|International Classification||G06F9/46, G06F11/34, G06F9/48, G06F19/00|
|Cooperative Classification||G06F11/3419, G06F9/4843|
|Feb 14, 2002||AS||Assignment|
Owner name: AIRBUS FRANCE, FRANCE
Free format text: ASSIGNMENT OF ASSIGNORS INTEREST;ASSIGNOR:GOIFFON, SERGE;REEL/FRAME:012584/0930
Effective date: 20020206
|Oct 11, 2010||FPAY||Fee payment|
Year of fee payment: 4
|May 18, 2011||AS||Assignment|
Free format text: MERGER;ASSIGNOR:AIRBUS FRANCE;REEL/FRAME:026298/0269
Effective date: 20090630
Owner name: AIRBUS OPERATIONS SAS, FRANCE

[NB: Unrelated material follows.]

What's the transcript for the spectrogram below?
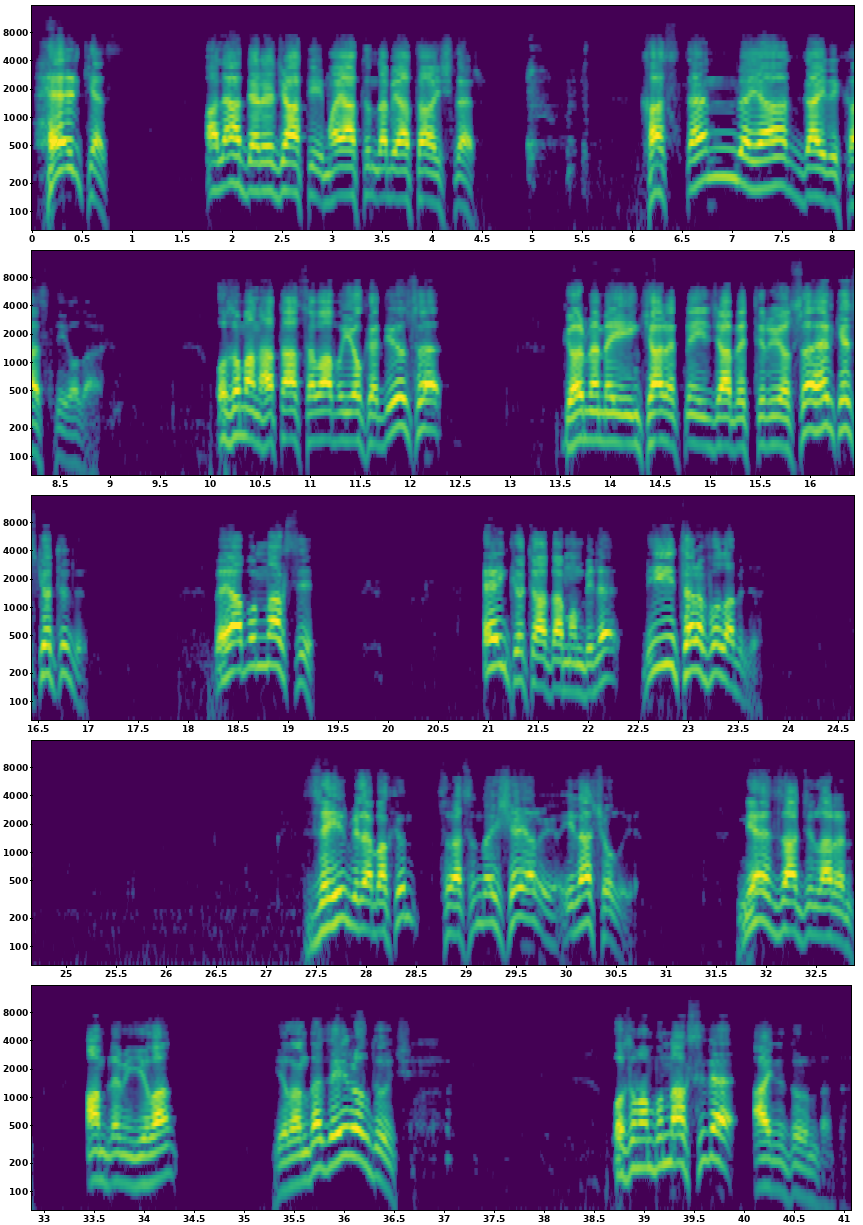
Herkes ala derecatiyim hayatında bir hata işler. Kasten veya gayri kasti olarak. O zaman hata sevabı yok ediyorsa, görmemeyi, inkar etmeyi icap ettiriyorsa herkes kötüdür. Veya bunun aksi. En kötü adamın bile bir iyi tarafı olabilir. Zehir bile bakın sırasında işe yarıyor, ilaç oluyor. Niye eczacıların amblemi yılan? Yılan da zehir olduğu için. O zaman bunun aksi de aynı durumdadır.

|Oct 9, 2014||FPAY||Fee payment|
Year of fee payment: 8